▶ [What needs to be done] Reproduce the entries beneath exactly, without their images.
- - - - - - -
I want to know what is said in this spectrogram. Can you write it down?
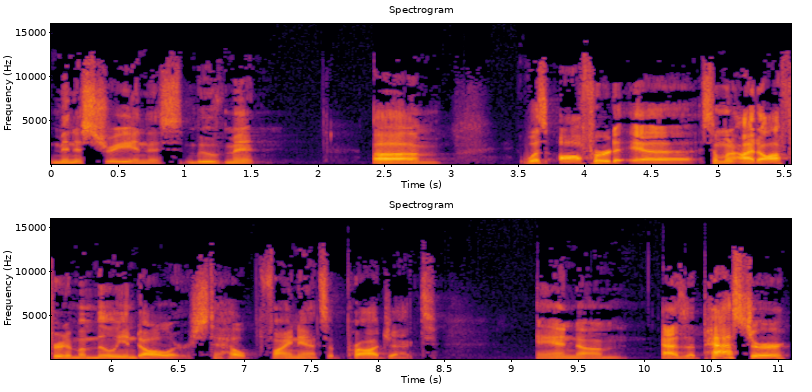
ministry and this movement, um, was offered uh, someone I'd offered him a million dollars to help finance a project, and um, as a pastor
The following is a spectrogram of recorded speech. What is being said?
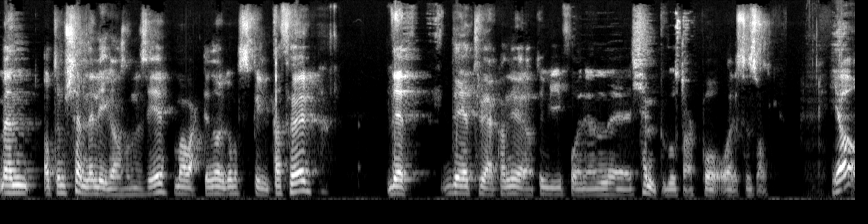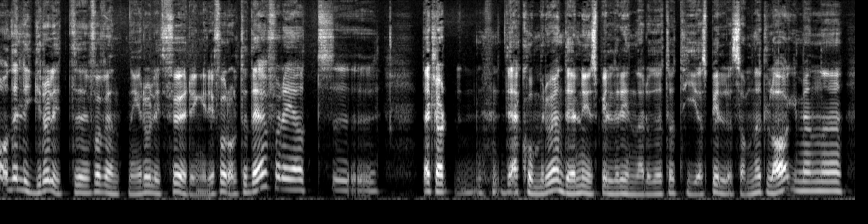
Men at de kjenner ligaen, som du sier, de har vært i Norge og spilt her før, det, det tror jeg kan gjøre at vi får en eh, kjempegod start på årets sesong. Ja, og det ligger jo litt eh, forventninger og litt føringer i forhold til det. fordi at eh, det er klart, det kommer jo en del nye spillere inn her, og det tar tid å spille sammen et lag. Men eh,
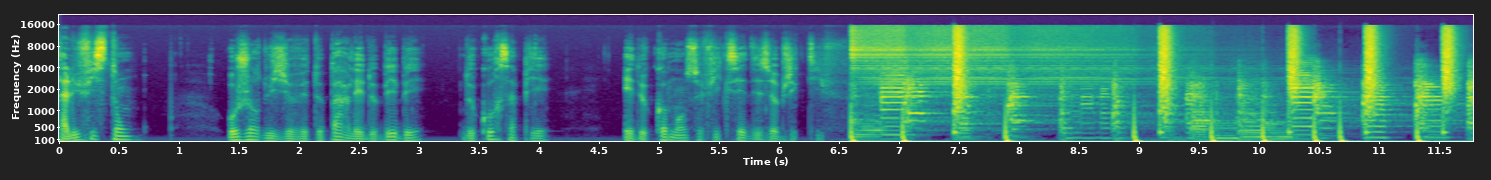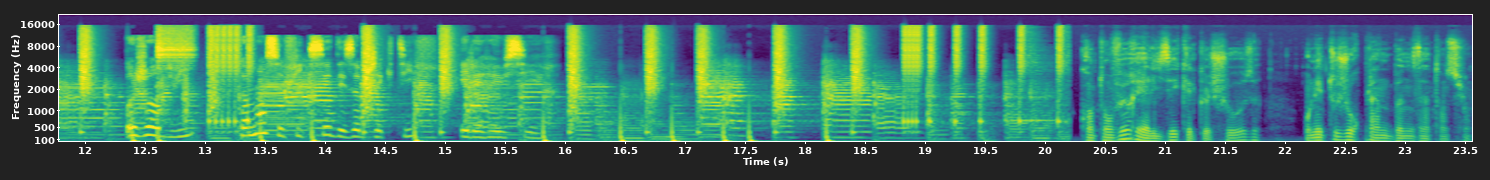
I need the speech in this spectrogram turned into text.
Salut fiston Aujourd'hui je vais te parler de bébé, de course à pied et de comment se fixer des objectifs. Aujourd'hui, comment se fixer des objectifs et les réussir Quand on veut réaliser quelque chose, on est toujours plein de bonnes intentions.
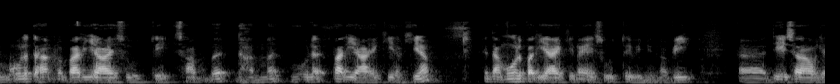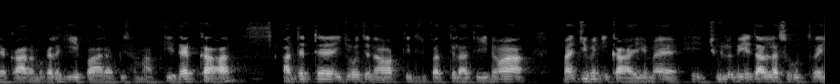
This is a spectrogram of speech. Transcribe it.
මූල ධර්ම පරියාය සූත්‍රේ සබ්බ ධම්ම මූල පරියාය කියලා කියන එතන මූල පරියාය කියන ඒ සූත්‍රෙ විදිහින් අපි දේශනාවලිය ආරම්භ කළා. ගියේ පාර අපි සමාප්තිය දැක්කා. අදට යෝජනාවක් ඉදිරිපත් වෙලා තිනවා මජ්ක්‍ධිම නිකායේම ඒ චුල්ල වේදල්ල සූත්‍රය.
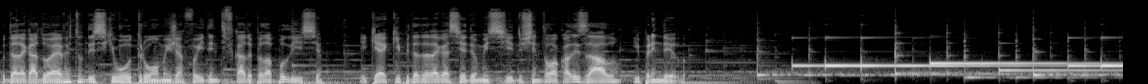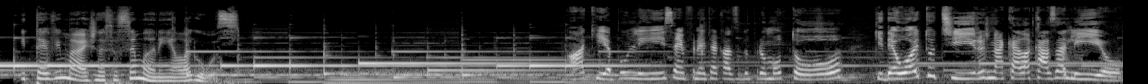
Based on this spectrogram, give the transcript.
O delegado Everton disse que o outro homem já foi identificado pela polícia e que a equipe da delegacia de homicídios tenta localizá-lo e prendê-lo. E teve mais nessa semana em Alagoas. Aqui, a polícia em frente à casa do promotor, que deu oito tiros naquela casa ali, ó.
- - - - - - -
▶ [Result below]
I want to know what is said in this spectrogram. Can you write it down?
ministry and this movement, um, was offered uh, someone I'd offered him a million dollars to help finance a project, and um, as a pastor
The following is a spectrogram of recorded speech. What is being said?
Men at de kjenner ligaen, som du sier, de har vært i Norge og spilt her før, det, det tror jeg kan gjøre at vi får en eh, kjempegod start på årets sesong. Ja, og det ligger jo litt eh, forventninger og litt føringer i forhold til det. fordi at eh, det er klart, det kommer jo en del nye spillere inn her, og det tar tid å spille sammen et lag. Men eh,
I need the speech in this spectrogram turned into text.
Salut fiston Aujourd'hui je vais te parler de bébé, de course à pied et de comment se fixer des objectifs. Aujourd'hui, comment se fixer des objectifs et les réussir Quand on veut réaliser quelque chose, on est toujours plein de bonnes intentions.
This is a spectrogram of speech. Transcribe it.
මූල ධර්ම පරියාය සූත්‍රේ සබ්බ ධම්ම මූල පරියාය කියලා කියන එතන මූල පරියාය කියන ඒ සූත්‍රෙ විදිහින් අපි දේශනාවලිය ආරම්භ කළා. ගියේ පාර අපි සමාප්තිය දැක්කා. අදට යෝජනාවක් ඉදිරිපත් වෙලා තිනවා මජ්ක්‍ධිම නිකායේම ඒ චුල්ල වේදල්ල සූත්‍රය.
Based on this spectrogram, give the transcript.
O delegado Everton disse que o outro homem já foi identificado pela polícia e que a equipe da delegacia de homicídios tenta localizá-lo e prendê-lo. E teve mais nessa semana em Alagoas. Aqui, a polícia em frente à casa do promotor, que deu oito tiros naquela casa ali, ó.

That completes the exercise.